[Collected data entries]
+ + + +

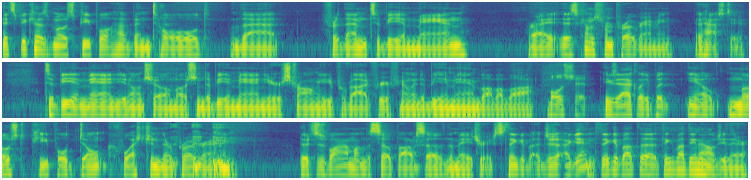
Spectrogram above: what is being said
It's because most people have been told that for them to be a man, right? This comes from programming. It has to. To be a man, you don't show emotion. To be a man, you're strong. You provide for your family. To be a man, blah blah blah. Bullshit. Exactly. But, you know, most people don't question their programming. Which is why I'm on the soapbox of the Matrix. Think about just, again. Think about the think about the analogy there.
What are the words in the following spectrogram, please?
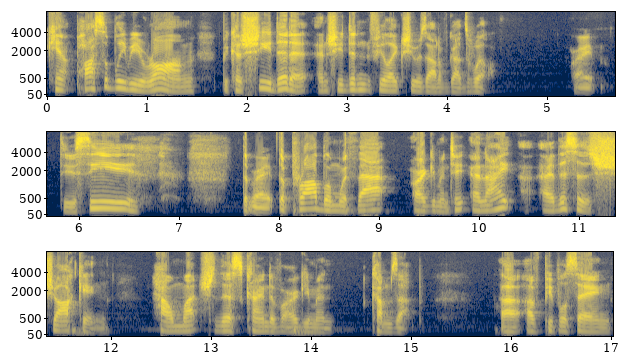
can't possibly be wrong because she did it and she didn't feel like she was out of God's will. Right. Do you see the Right. the problem with that argumentation? And I, I this is shocking how much this kind of argument comes up uh, of people saying,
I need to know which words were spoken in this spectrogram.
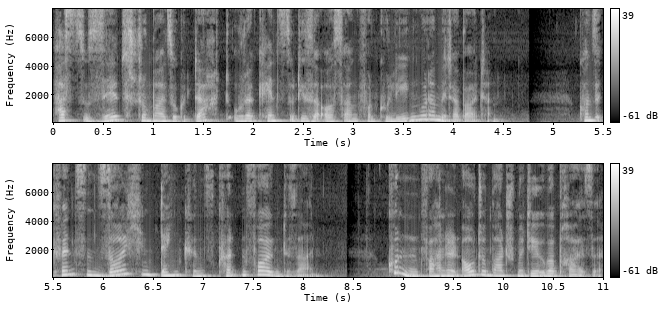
Hast du selbst schon mal so gedacht oder kennst du diese Aussagen von Kollegen oder Mitarbeitern? Konsequenzen solchen Denkens könnten folgende sein. Kunden verhandeln automatisch mit dir über Preise.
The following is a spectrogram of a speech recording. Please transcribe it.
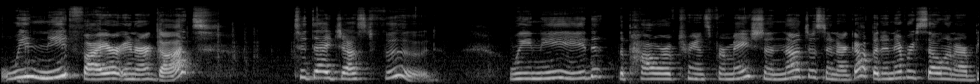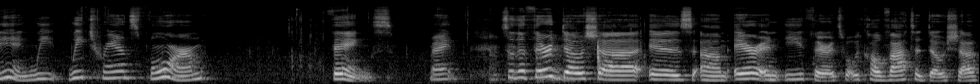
we need fire in our gut to digest food. We need the power of transformation, not just in our gut, but in every cell in our being. We, we transform things, right? So the third dosha is um, air and ether. It's what we call vata dosha.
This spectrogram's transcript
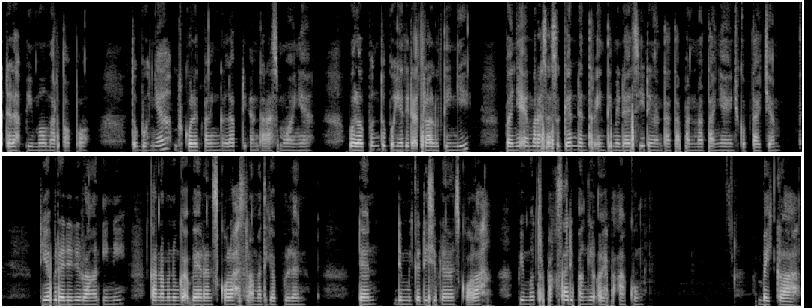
adalah Bimo Martopo. Tubuhnya berkulit paling gelap di antara semuanya. Walaupun tubuhnya tidak terlalu tinggi, banyak yang merasa segan dan terintimidasi dengan tatapan matanya yang cukup tajam. Dia berada di ruangan ini karena menunggak bayaran sekolah selama tiga bulan. Dan demi kedisiplinan sekolah, Bimo terpaksa dipanggil oleh Pak Agung. Baiklah,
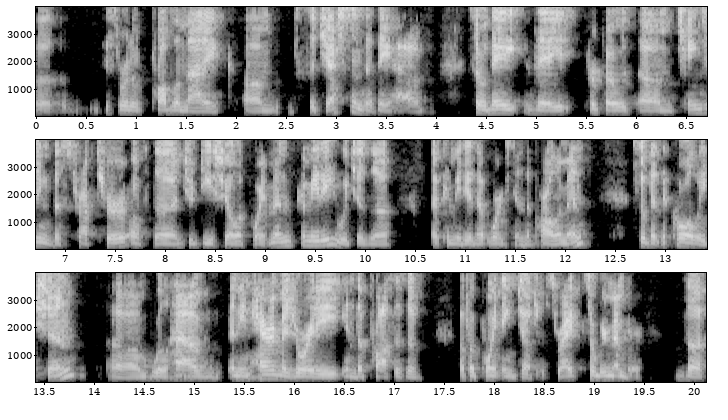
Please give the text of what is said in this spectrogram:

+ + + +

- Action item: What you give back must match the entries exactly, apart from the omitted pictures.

- Task solution:
Spectrogram above: what is being said
It's because most people have been told that for them to be a man, right? This comes from programming. It has to. To be a man, you don't show emotion. To be a man, you're strong. You provide for your family. To be a man, blah blah blah. Bullshit. Exactly. But, you know, most people don't question their programming. Which is why I'm on the soapbox of the Matrix. Think about just, again. Think about the think about the analogy there.
What are the words in the following spectrogram, please?
can't possibly be wrong because she did it and she didn't feel like she was out of God's will. Right. Do you see the Right. the problem with that argumentation? And I, I this is shocking how much this kind of argument comes up uh, of people saying,
I need to know which words were spoken in this spectrogram.
Hast du selbst schon mal so gedacht oder kennst du diese Aussagen von Kollegen oder Mitarbeitern? Konsequenzen solchen Denkens könnten folgende sein. Kunden verhandeln automatisch mit dir über Preise.
The following is a spectrogram of a speech recording. Please transcribe it.
we need fire in our gut to digest food. We need the power of transformation, not just in our gut, but in every cell in our being. We, we transform things, right? So the third dosha is um, air and ether. It's what we call vata dosha.
This spectrogram's transcript
adalah Bimo Martopo. Tubuhnya berkulit paling gelap di antara semuanya. Walaupun tubuhnya tidak terlalu tinggi, banyak yang merasa segan dan terintimidasi dengan tatapan matanya yang cukup tajam. Dia berada di ruangan ini karena menunggak bayaran sekolah selama tiga bulan. Dan demi kedisiplinan sekolah, Bimo terpaksa dipanggil oleh Pak Agung. Baiklah,
Please give the text of what is said in this spectrogram:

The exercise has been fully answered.